Calling people out, saying someone is wrong, giving a tough word when it’s appropriate is many times seen as hateful and unloving. But, in reality, it takes a great deal of courage and love to speak up and challenge someone.
You have to really want what’s best for someone to say something like, “You’ve got to give up materialism if you want to walk with God” or “Thanks for the compliment, but focus on hearing God’s word and living it out.”
Paul Coughlin, author of No More Christian Nice Guy: When Being Nice—Instead of Good—Hurts Men, Women, and Children, said in an interview about his book:
There is a much tougher love in the Bible then we emphasize. We don’t say it doesn’t exist, we just don’t make that part of our three-part sermons in church, and as a result our faith grows very, very weak. We’re also not redemptive sources for good like the way we’re supposed to be. We need that toughness in the Bible, and Jesus’s toughness in our lives, not only to bolster our own faith but to truly love other people and love God. Courage is the virtue that underpins all other virtues. Unfortunately, today in church, we’re told to leave our courage at the cross.
I’ve had moments where I’ve mimicked both the woman and the rich man and was called out for it.

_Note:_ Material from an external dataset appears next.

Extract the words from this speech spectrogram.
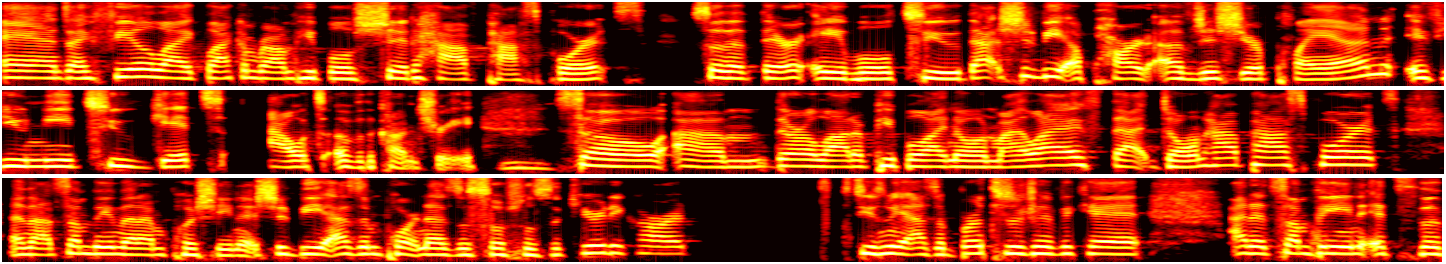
And I feel like black and brown people should have passports so that they're able to, that should be a part of just your plan if you need to get out of the country. Mm. So um, there are a lot of people I know in my life that don't have passports, and that's something that I'm pushing. It should be as important as a social security card. Excuse me, as a birth certificate. And it's something, it's the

In preparing for a gospel presentation as a young believer, my pastor exposed how my “spiritual insights” were actually unbiblical.
Another time, I expressed extreme zeal and enthusiasm for God with my pastor. In wisdom and love, my pastor questioned my motives and we found my zeal had more to do with the runner’s high I just got off of than a love for God.
These conversations were uncomfortable and I was left with some initial bitterness, but in the long run I’m grateful my pastor didn’t affirm my thoughts. I’m thankful for the godly teachers who responded to me like this growing up.
As followers of Christ, we need to look at how Jesus interacted with people as a role model in dealing with these situations. Being nice isn’t always the best response even if it will always be the more welcomed response.
Being quiet in the face of conflict, injustice, and evil doesn’t speak much of our tolerance, it speaks much of our cowardice and apathy. Jesus stood up and confronted these issues head on with courage, truth, and love.